EXERCISE DESCRIPTION:
Return the entries below verbatim. Pictures stay out.

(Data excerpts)
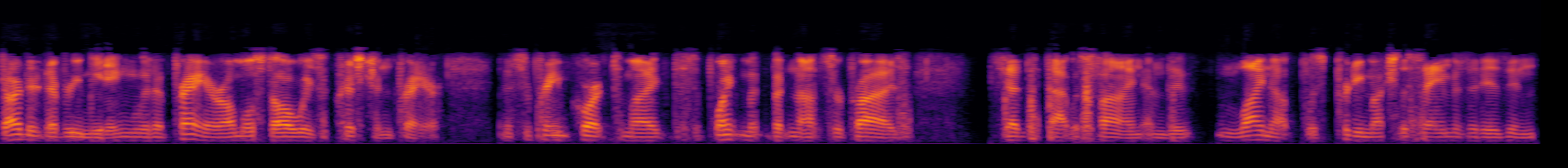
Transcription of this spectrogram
started every meeting with a prayer, almost always a Christian prayer. And the Supreme Court, to my disappointment but not surprise, said that that was fine, and the lineup was pretty much the same as it is in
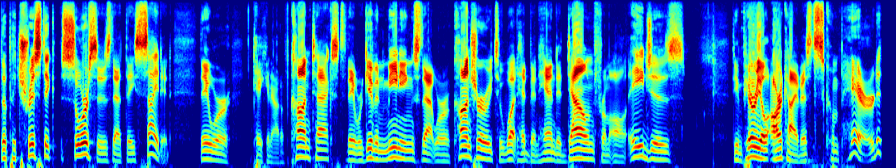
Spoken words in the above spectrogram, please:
the patristic sources that they cited. They were taken out of context, they were given meanings that were contrary to what had been handed down from all ages. The imperial archivists compared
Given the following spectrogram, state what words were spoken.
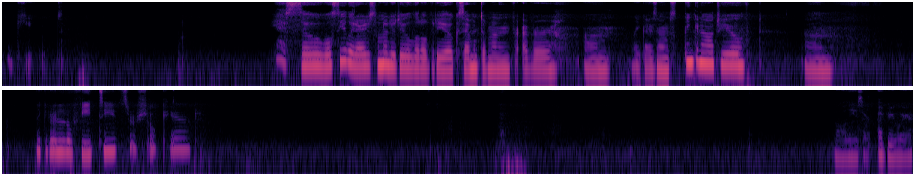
So cute. Yes, yeah, so we'll see you later. I just wanted to do a little video because I haven't done one in forever. Um, like guys know I'm thinking about you. Um, look at her little feetsies, they're so cute. These are everywhere.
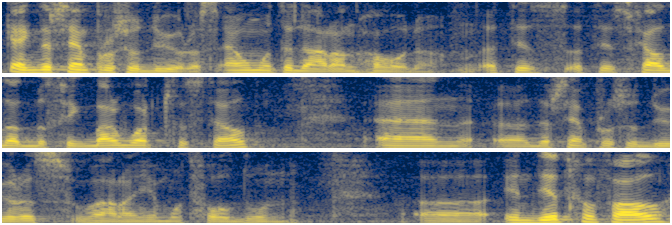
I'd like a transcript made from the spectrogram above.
Kijk, er zijn procedures en we moeten daaraan houden. Het is, het is geld dat beschikbaar wordt gesteld. En uh, er zijn procedures waaraan je moet voldoen. Uh, in dit geval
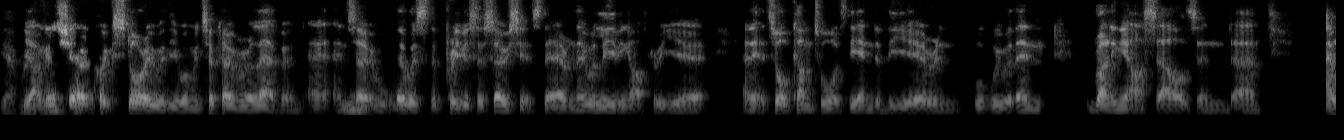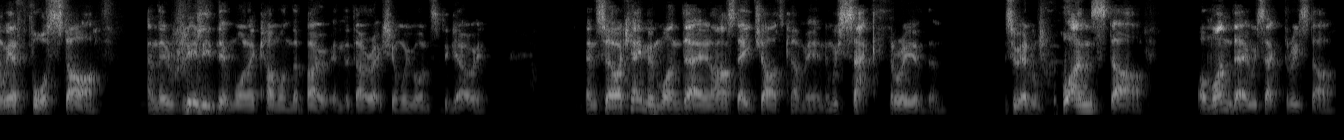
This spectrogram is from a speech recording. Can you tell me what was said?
Yeah, really yeah. I'm going to share a quick story with you when we took over Elleven, and, and so mm. there was the previous associates there, and they were leaving after a year, and it all come towards the end of the year, and we were then running it ourselves, and um, and we had four staff, and they really didn't want to come on the boat in the direction we wanted to go in. And so I came in one day and asked HR to come in, and we sacked three of them. So we had one staff. On one day, we sacked three staff.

OUTPUT FOR THIS EXERCISE:
Transcription of this spectrogram
started every meeting with a prayer, almost always a Christian prayer. And the Supreme Court, to my disappointment but not surprise, said that that was fine, and the lineup was pretty much the same as it is in
Spoken words in the above spectrogram, please:
the patristic sources that they cited. They were taken out of context, they were given meanings that were contrary to what had been handed down from all ages. The imperial archivists compared
Given the following spectrogram, state what words were spoken.
So cute. Yes, yeah, so we'll see you later. I just wanted to do a little video because I haven't done one in forever. Um, like guys know I'm thinking about you. Um, look at her little feetsies, they're so cute. These are everywhere.
I'd like a transcript made from the spectrogram above.
Kijk, er zijn procedures en we moeten daaraan houden. Het is, het is geld dat beschikbaar wordt gesteld. En uh, er zijn procedures waaraan je moet voldoen. Uh, in dit geval
This spectrogram is from a speech recording. Can you tell me what was said?
Yeah, really yeah. I'm going to share a quick story with you when we took over Elleven, and, and so mm. there was the previous associates there, and they were leaving after a year, and it all come towards the end of the year, and we were then running it ourselves, and um, and we had four staff, and they really didn't want to come on the boat in the direction we wanted to go in. And so I came in one day and asked HR to come in, and we sacked three of them. So we had one staff. On one day, we sacked three staff.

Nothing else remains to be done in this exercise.